More than half a century has elapsed since the founding of the legendary British free improvisation group AMM. We could say there would be no free improvisation as we know it today without AMM’s Eddie Prévost, John Tilbury and Keith Rowe. The mystery surrounding AMM has not faded; to the contrary, even nowadays it carries a particular appeal due to its engaged, intelligible and nonetheless radical message.As N.O. Moore writes in the ‘Until The Next Time’ liner notes:“The musician makes music audible. The improviser makes music differ from itself.AMM calls forth music at the same time as simply allowing it to arrive, unbidden, as if sound were as indifferent to us as any other natural phenomena.Against the egalitarianism of sounds (…), we reserve the right to fail – that is, we take the risk of evaluation. Next time, we will get it right? … That is the wrong question. AMM: the next time is to be heard here, now, sounding out … almost.”The 180g vinyl includes an insert with photos and liner notes by N.O. Moore.

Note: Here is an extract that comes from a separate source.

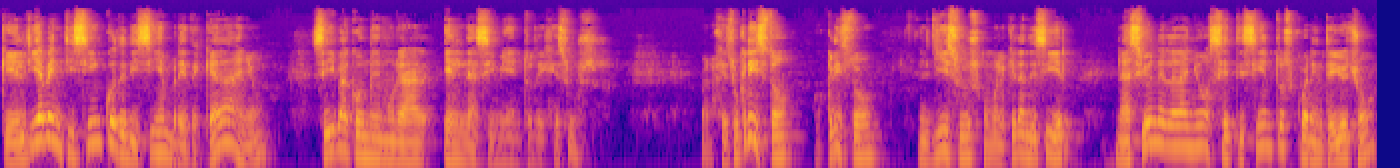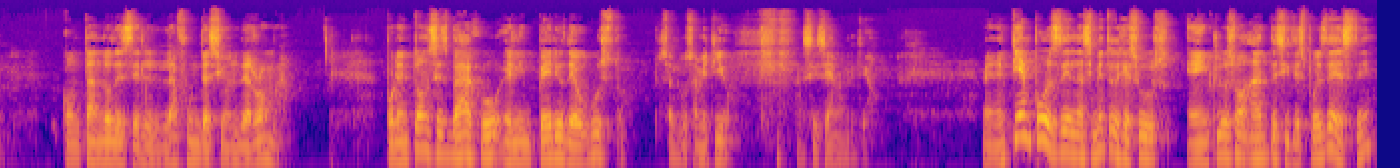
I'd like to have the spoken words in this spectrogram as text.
que el día 25 de diciembre de cada año se iba a conmemorar el nacimiento de Jesús. Bueno, Jesucristo, o Cristo, el Jesús, como le quieran decir, nació en el año 748, contando desde la fundación de Roma. Por entonces bajo el imperio de Augusto. Saludos a mi tío. Así se llama mi tío. En tiempos del nacimiento de Jesús, e incluso antes y después de este,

Eddie Prévost – percussionKeith Rowe – guitar, electronicsJohn Tilbury – piano
AMM – Until The Next Time
Naima Karlsson treats us to deep searching improvised recordings on 70s organ and vector synth. Originally recorded in Jan 2020 for an installation by Gery Georgieva at Cubitt Artists in London, Naima later reworked the piece, transmuting the material into '[Vital organs] I. Heart Protector. In it, slow winding motifs and melodic washes find their feet in a melancholic dirge. Lines of sound open up and unfurl, revealing over time a fragile inner structure. Like the work of her grandparents, Naima's music is rooted in the soil of the earth but gradually lifts itself skywards, finding solace in both the physical and digital world.
The track is accompanied by a video collage by Naima: "The video is a collage of still and moving found images that journey through the organ track on an internal and universal scale. Taking influence from the title, protection and the body are prominent themes. The images search for fluid interconnections between micro and macro bodies in the physical, digital and astral realms such as far-off stars, cell phone devices, Dogon astronomy drawings, bodies of water and our central heart space." - Naima Karlsson
Naima Karlsson - All instrumentation & video collage
Naima will be donating 50% of her profits from this release to the Movement for Black Lives.
Recorded by Maxwell Sterling2020
Naima Karlsson – [Vital Organs]: I. Heart Protector
When Tatsuya Yoshida, Makoto Kawabata and Richard Pinhas were making their 2017 self-titled trio album for Bam Balam, Makoto made some spare loop tracks which were going to be melded together with guitar and drums to form a new piece of work. The resulting album was never made until now, where in lockdown Tatsuya and Makoto recorded the absent guitar, drum and synthesizer parts to complete an album for Takuroku. The outcome - a ravishing suite of cyber prog-rock - feels nothing near to fractals or pieces of loose meat. Tatsuya and Makoto push their technical prowess to the fore for 8 technicolour tracks, revelling in the sort of kinetic energy of Ruins and Acid Mothers Temple at their most full-frontal and ecstatic. Sounding like a machine being re-wired to operate at a different velocity - sparking, malfunctioning and panting clouds of smoke - it gives little room to breath in its overwhelming vacuum of sound. Elements hot-wire into overdrive and never cease to slow outside of their given track-length time frame. Bring a few bottles of water and a fresh towel - this a total trip, from two heroes of the Japanese underground.
SHLIMP WARC – THGIE DRSOW